la conformity to the act of the Congress of the Unicd Stales, entitled • An acı for the encouragement of learning by securir.g the copies of Maps, Charis and Back to the authors and proprietors of such copies during the vimes therein mentioned "
sind also 10 the act entitled “ An act supplementary to an oci entitled "An act for the encouragemen: of learning by securing 'hi copies of maps, charts and hooks io che auch irs and proprietors if :0.h copies during the times therein mnriones and exceding nie be: efiis dereof toile ar s of designing, engraving and eching historical ado:her priitsins
RICH) R LANSING, Cierk
this Publication, is not to entertain frivolous curiosity, nor to gratify classic taste, but to disseminate useful instruction amongst all classes of Society.
He has long cherished a decided confidence, that if the community would appropriate as much wealth to the instruction of the rising generation, as is now devoted to the punishment of crimes and vice, the desired object wcald be attained, and human misery averted, to a much greater extent.
But a small proportion of the people, have the means to purchase, or leisure to study voluminous systems of Moral Philosophy. On the other hand, dogmatical sententious precepts, unsupported by demonstration, are not generaily convincing, nor adapted to human temper.-Whenever men shall agree to make moral rectitude their inflexible rule of action, each individual must be persuaded in his own mind, independently of the dictatorial precepts of one another, that his welfare and happiness will be thereby proniotec.
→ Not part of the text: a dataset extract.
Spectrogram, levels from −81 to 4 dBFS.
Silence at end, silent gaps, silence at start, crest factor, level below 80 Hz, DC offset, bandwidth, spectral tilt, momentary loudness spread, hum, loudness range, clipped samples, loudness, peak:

The author has been, for sixteen years, impres. sed with the utility of such a work as the one now offered; and has accordingly improved every means in his power, by reading, observation, and reflection, for accumulating materials.
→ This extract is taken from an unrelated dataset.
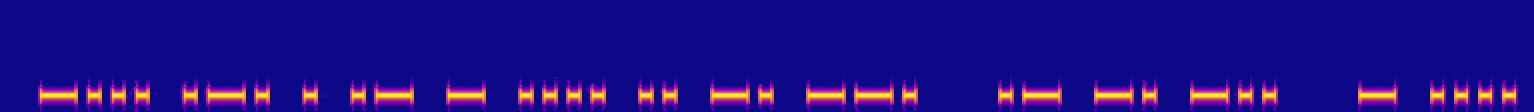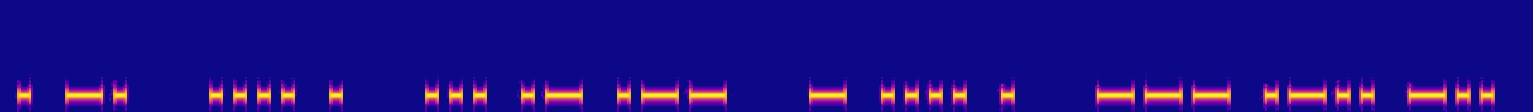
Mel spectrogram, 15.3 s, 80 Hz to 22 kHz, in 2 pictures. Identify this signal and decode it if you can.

The candid reader, who meets with several articles in this work, with which he has already been familiarised, will not be displeased, when he re. flects, that nearly all the youth, and a large propor.
tion of adult readers, will find it as new to them, and as useful, as if it were an entire original work. It is of but little avail to the mass of mankind, that Philosophers of different ages and nations, have ex. erted their talents, in perfecting the science of moral wisdom, as long as no one will take the pains to collect the best fruits of their labors into a por. table vehicle, whereby they may be spread before all who love the delicious nectar of wisdom, upon the boundless table of the Printing Press.
Mental improvement is relied on as the most effectual antidote to the prevailing temperate and intemperate indulgence in the use of spirituous liquors.
One particular object of the work, is to incul. cate the necessity and duty of general economy and simplicity of manners. It inay be confidently presumed, that if the idolatrous and slavish sacri. fices of property, io pride, fashion, custom, extrav. agance, and depraved appetite, were abolished, Poverty, wiin its hideous train of woes, might be expelled from society, and general Plenty, with its smiling train of blessings, substituted in their stead.
The author, having sought with patient and per. severing diligence, to detect the origin of the vari. ous calamities, which afflict the human family, feels urged, by a sense of fraternal duty, to pro. mulgate the result of his enquiries and experience; and soliciis of his fellow.citizens, only such portion of their approbation and patronage as they may find bis well-intended efforts entitled to.
Ballston-Spa, March 4, 1819.